By Farahnaz Zahidi
Published: May 3, 2015
LAHORE: “Being a woman doesn’t mean I am less than a man in any way,” Hiba Hassan, a 22-year-old student at the Lahore College for Women University (LCWU), says. The young head girl of her class speaks of a sense of motivation and empowerment that she attributes to sensitisation regarding gender equality that she and her fellow students have been exposed to at the university.
The university recently signed a memorandum of understanding with the All Pakistan’s Woman Association (APWA), one of the first partnerships of its kind for gender equality. Together, they organise workshops and trainings for students and teachers to increase an understanding of gender equality. Part of the objective is to include women in peace processes at all levels and celebrate them as agents of peace.

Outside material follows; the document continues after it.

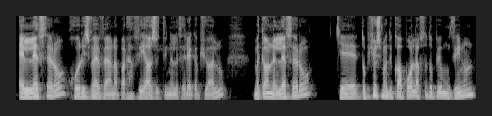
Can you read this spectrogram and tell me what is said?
ελεύθερο, χωρίς βέβαια να παραβιάζω την ελευθερία κάποιου άλλου, με κάνουν ελεύθερο και το πιο σημαντικό από όλα αυτό το οποίο μου δίνουν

Professor Shireen Asad, the student affairs director at the college, says, “We have more than 12,000 students studying up to PhD level. As an institute we feel that women’s empowerment is a basic pillar of progress.” Asad, an expert in psychology, says she believes that it is important to expose girls to ideas that could help them develop confidence and self-worth.
Durre Shahwar, the programme director at the APWA, echoes Asad’s sentiments. “I work on programmes to protect the girl child from exploitation. I believe in raising awareness in children’s formative years.” Shahwar has been working with the APWA to educate young women and men students about gender equality.
She says boys studying at the Ahmed Hassan Polytechnique College are being educated about these basics as part of their efforts. “We are working on another project with 200 girls from Kinnaird College. They will be involved in community service and will become agents of change,” Shahwar says. Recently, the association held a national conference titled the Role of Women in Promoting Peace and Harmony for a better Pakistan. The conference aimed to provide a platform to key stakeholders to come together and highlight the importance of women in peace and development. More than 200 students distributed pink scarves with messages of peace and equality painted on them. The scarves were made by students themselves. “Equality is not possible without economic empowerment,” says Shahwar. She says the APWA has been working on micro-finance projects aimed at helping out financially underprivileged women.
Published in The Express Tribune, May 3rd, 2015.